Overall, I believe this alignment would be a massive improvement over the current system. It would restore the geographic basis for conferences, bring back a number of historic conference rivalries, and potentially even create new rivalries. Having smaller conferences would reduce the concentration of the strongest programs in just a few conferences, bringing a degree of parity back to the college football landscape. Current Group of Five schools like Boise State and UCF would now have a legitimate chance to compete for a national title. Above all, conference championships would be given greater priority than subjective ranking systems, as winning the conference would give a program a bid in the playoff automatically - in other words, win and you're in. While it's highly unlikely that such an arrangement would ever actually come to pass, one can dream, right?

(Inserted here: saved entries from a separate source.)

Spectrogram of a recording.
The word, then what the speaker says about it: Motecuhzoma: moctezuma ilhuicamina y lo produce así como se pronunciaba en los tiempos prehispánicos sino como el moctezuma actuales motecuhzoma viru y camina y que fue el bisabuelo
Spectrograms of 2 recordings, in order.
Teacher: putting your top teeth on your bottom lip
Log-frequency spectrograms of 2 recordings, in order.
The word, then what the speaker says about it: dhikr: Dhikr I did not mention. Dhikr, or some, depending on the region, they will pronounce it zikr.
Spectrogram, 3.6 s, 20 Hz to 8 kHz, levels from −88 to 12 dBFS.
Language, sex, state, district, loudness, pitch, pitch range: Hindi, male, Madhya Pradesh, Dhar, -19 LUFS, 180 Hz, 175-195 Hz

Monday, July 16, 2018

2018 First-Half MLB WAR-Stars

The following are mock MLB All Star rosters created based on Wins Above Replacement (WAR). Players in bold were selected to this year's roster.

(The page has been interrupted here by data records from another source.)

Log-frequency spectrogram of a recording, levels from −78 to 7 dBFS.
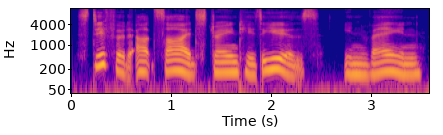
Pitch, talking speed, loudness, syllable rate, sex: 170 Hz, 100 wpm, -17 LUFS, 3.5 syllables/s, female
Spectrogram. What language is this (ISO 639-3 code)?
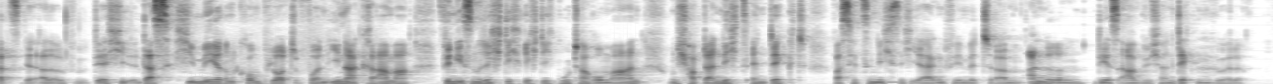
deu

American League:
C: Wilson Ramos, TBR – 2.4
C: Austin Romine, NYY – 1.4
1B: Matt Olson, OAK – 2.5
1B: Justin Smoak, TOR – 2.2
2B: Jose Altuve, HOU – 4.4
2B: Jed Lowrie, OAK – 3.5
SS: Francisco Lindor, CLE – 5.5
SS: Andrelton Simmons, LAA – 4.6
3B: Jose Ramirez, CLE – 6.6
3B: Alex Bregman, HOU – 4.8
OF: Mike Trout, LAA – 6.8
OF: Mookie Betts, BOS – 6.3
OF: Aaron Judge, NYY – 5.0
OF: Eddie Rosario, MIN – 4.3
OF: Mitch Haniger, SEA – 3.5
OF: Andrew Benintendi, BOS – 2.9
DH: J.D. Martinez, BOS – 4.3
DH: Shin-Soo Choo, TEX – 3.3
Bench: Manny Machado, BAL – 2.9
Bench: Whit Merrifield, KCR – 2.8
SP: Chris Sale, BOS – 5.6
SP: Luis Severino, NYY – 4.9
SP: Trevor Bauer, CLE – 4.5
SP: Corey Kluber, CLE – 4.3
SP: Blake Snell, TBR – 4.1
RP: Craig Kimbrel, BOS – 2.3
RP: Blake Treinen, OAK – 2.3
RP: Lou Trivino, OAK – 2.2
Pitcher: Justin Verlander, HOU – 3.8
Pitcher: Gerrit Cole, HOU – 3.2
Pitcher: Mike Fiers, DET – 2.3
Pitcher: Reynaldo Lopez, CHW – 1.7

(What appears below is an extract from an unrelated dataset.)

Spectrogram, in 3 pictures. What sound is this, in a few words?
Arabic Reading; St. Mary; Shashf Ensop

National League:
C: J.T. Realmuto, MIA – 3.8
C: Wilson Contreras, CHC – 2.7
1B: Freddie Freeman, ATL – 3.9
1B: Paul Goldschmidt, ARI – 3.2
2B: Javier Baez, CHC – 3.7
2B: Ozzie Albies, ATL – 3.4
SS: Trevor Story, COL – 2.9
SS: Brandon Crawford, SFG – 2.9
3B: Nolan Arenado, COL – 3.8
3B: Eugenio Suarez, CIN – 3.6
OF: Lorenzo Cain, MIL – 4.4
OF: Nick Markakis, ATL – 3.1
OF: Brian Anderson, MIA – 2.8
OF: Starling Marte, PIT – 2.7
OF: Christian Yelich, MIL – 2.5
OF: Harrison Bader, STL – 2.5
Bench: Matt Carpenter, STL – 3.5
Bench: Brandon Belt, SFG – 3.1
Bench: Scooter Gennett, CIN – 3.1
Bench: Max Muncy, LAD – 3.0
SP: Jacob deGrom, NYM – 6.0
SP: Aaron Nola, PHI – 5.9
SP: Max Scherzer, WSN – 4.9
SP: Kyle Freeland, COL – 4.6
SP: Tyler Anderson, COL – 3.7
RP: Adam Ottavino, COL – 2.4
RP: Jared Hughes, CIN – 2.3
RP: Sean Doolittle, WSN – 2.1
Pitcher: Ross Stripling, LAD – 3.2
Pitcher: Jon Lester, CHC – 2.8
Pitcher: Miles Mikolas, STL – 2.8
Pitcher: Kirby Yates, SDP – 1.5